* **Task item**: Word for word, restate all the records; images are not part of the copy.

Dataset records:
● ● ●

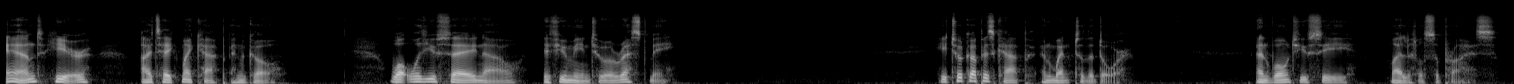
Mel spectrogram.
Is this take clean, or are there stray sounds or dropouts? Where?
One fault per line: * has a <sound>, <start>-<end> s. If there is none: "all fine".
all fine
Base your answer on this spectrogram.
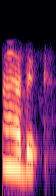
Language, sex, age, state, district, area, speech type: Malayalam, female, 18-30, Kerala, Idukki, rural, conversation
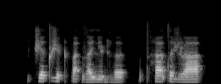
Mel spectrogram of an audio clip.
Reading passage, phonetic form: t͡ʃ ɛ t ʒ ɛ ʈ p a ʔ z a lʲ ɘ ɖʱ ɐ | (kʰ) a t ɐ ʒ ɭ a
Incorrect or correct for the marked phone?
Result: incorrect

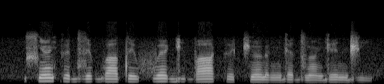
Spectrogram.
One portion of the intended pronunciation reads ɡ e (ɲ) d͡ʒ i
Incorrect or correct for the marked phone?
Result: incorrect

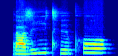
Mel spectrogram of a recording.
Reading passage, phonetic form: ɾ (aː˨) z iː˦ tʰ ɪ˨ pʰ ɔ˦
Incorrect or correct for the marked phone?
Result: incorrect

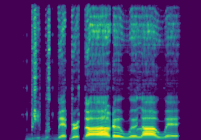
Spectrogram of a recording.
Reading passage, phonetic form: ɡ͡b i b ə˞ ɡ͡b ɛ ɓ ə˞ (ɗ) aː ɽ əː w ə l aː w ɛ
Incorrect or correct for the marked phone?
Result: correct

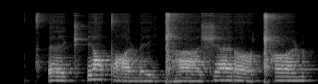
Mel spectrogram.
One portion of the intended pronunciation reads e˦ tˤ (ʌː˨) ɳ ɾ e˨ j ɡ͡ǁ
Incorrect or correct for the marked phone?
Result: correct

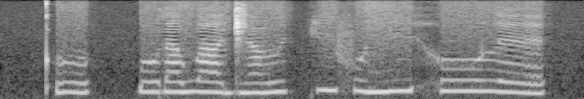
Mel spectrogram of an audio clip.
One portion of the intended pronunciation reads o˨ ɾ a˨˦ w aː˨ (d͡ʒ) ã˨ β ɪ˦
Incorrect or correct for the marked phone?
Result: correct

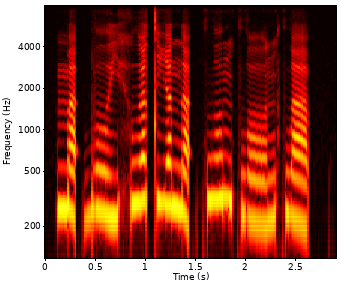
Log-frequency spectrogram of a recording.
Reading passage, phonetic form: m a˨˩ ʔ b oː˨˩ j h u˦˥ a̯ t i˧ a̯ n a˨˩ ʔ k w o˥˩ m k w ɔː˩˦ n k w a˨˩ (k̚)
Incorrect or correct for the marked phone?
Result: incorrect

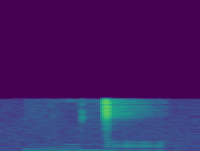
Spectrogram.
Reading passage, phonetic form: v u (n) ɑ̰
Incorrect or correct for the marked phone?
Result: incorrect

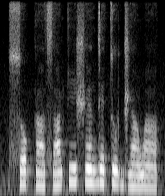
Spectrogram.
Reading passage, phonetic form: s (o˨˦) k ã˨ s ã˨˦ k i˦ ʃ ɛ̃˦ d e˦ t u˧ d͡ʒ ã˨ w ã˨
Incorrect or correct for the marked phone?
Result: incorrect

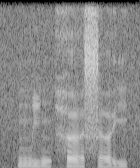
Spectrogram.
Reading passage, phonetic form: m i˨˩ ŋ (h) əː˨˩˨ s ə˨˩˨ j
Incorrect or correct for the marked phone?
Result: correct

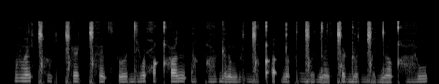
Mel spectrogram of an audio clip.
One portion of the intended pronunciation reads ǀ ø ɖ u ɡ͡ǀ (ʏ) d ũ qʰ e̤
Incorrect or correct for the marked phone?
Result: correct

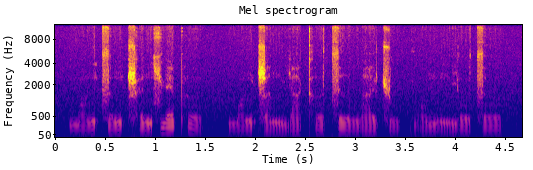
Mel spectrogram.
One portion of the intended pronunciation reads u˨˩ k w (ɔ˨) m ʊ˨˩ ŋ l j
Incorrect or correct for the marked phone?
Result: incorrect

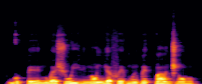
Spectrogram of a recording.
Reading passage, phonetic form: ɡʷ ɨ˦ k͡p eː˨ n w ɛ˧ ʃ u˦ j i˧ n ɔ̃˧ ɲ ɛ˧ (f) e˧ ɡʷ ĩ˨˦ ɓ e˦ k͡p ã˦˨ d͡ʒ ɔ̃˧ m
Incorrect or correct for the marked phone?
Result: correct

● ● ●

* **Answer section**:
Mel spectrogram.
Is this take clean, or are there stray sounds or dropouts? Where?
One fault per line: * has a <sound>, <start>-<end> s. If there is none: "all fine".
all fine
Base your answer on this spectrogram.
Language, sex, age, state, district, area, speech type: Malayalam, female, 18-30, Kerala, Idukki, rural, conversation
Mel spectrogram of an audio clip.
Reading passage, phonetic form: t͡ʃ ɛ t ʒ ɛ ʈ p a ʔ z a lʲ ɘ ɖʱ ɐ | (kʰ) a t ɐ ʒ ɭ a
Incorrect or correct for the marked phone?
Result: incorrect

Spectrogram.
One portion of the intended pronunciation reads ɡ e (ɲ) d͡ʒ i
Incorrect or correct for the marked phone?
Result: incorrect

Mel spectrogram of a recording.
Reading passage, phonetic form: ɾ (aː˨) z iː˦ tʰ ɪ˨ pʰ ɔ˦
Incorrect or correct for the marked phone?
Result: incorrect

Spectrogram of a recording.
Reading passage, phonetic form: ɡ͡b i b ə˞ ɡ͡b ɛ ɓ ə˞ (ɗ) aː ɽ əː w ə l aː w ɛ
Incorrect or correct for the marked phone?
Result: correct

Mel spectrogram.
One portion of the intended pronunciation reads e˦ tˤ (ʌː˨) ɳ ɾ e˨ j ɡ͡ǁ
Incorrect or correct for the marked phone?
Result: correct

Mel spectrogram of an audio clip.
One portion of the intended pronunciation reads o˨ ɾ a˨˦ w aː˨ (d͡ʒ) ã˨ β ɪ˦
Incorrect or correct for the marked phone?
Result: correct

Log-frequency spectrogram of a recording.
Reading passage, phonetic form: m a˨˩ ʔ b oː˨˩ j h u˦˥ a̯ t i˧ a̯ n a˨˩ ʔ k w o˥˩ m k w ɔː˩˦ n k w a˨˩ (k̚)
Incorrect or correct for the marked phone?
Result: incorrect

Spectrogram.
Reading passage, phonetic form: v u (n) ɑ̰
Incorrect or correct for the marked phone?
Result: incorrect

Spectrogram.
Reading passage, phonetic form: s (o˨˦) k ã˨ s ã˨˦ k i˦ ʃ ɛ̃˦ d e˦ t u˧ d͡ʒ ã˨ w ã˨
Incorrect or correct for the marked phone?
Result: incorrect

Spectrogram.
Reading passage, phonetic form: m i˨˩ ŋ (h) əː˨˩˨ s ə˨˩˨ j
Incorrect or correct for the marked phone?
Result: correct

Mel spectrogram of an audio clip.
One portion of the intended pronunciation reads ǀ ø ɖ u ɡ͡ǀ (ʏ) d ũ qʰ e̤
Incorrect or correct for the marked phone?
Result: correct

Mel spectrogram.
One portion of the intended pronunciation reads u˨˩ k w (ɔ˨) m ʊ˨˩ ŋ l j
Incorrect or correct for the marked phone?
Result: incorrect

Spectrogram of a recording.
Reading passage, phonetic form: ɡʷ ɨ˦ k͡p eː˨ n w ɛ˧ ʃ u˦ j i˧ n ɔ̃˧ ɲ ɛ˧ (f) e˧ ɡʷ ĩ˨˦ ɓ e˦ k͡p ã˦˨ d͡ʒ ɔ̃˧ m
Incorrect or correct for the marked phone?
Result: correct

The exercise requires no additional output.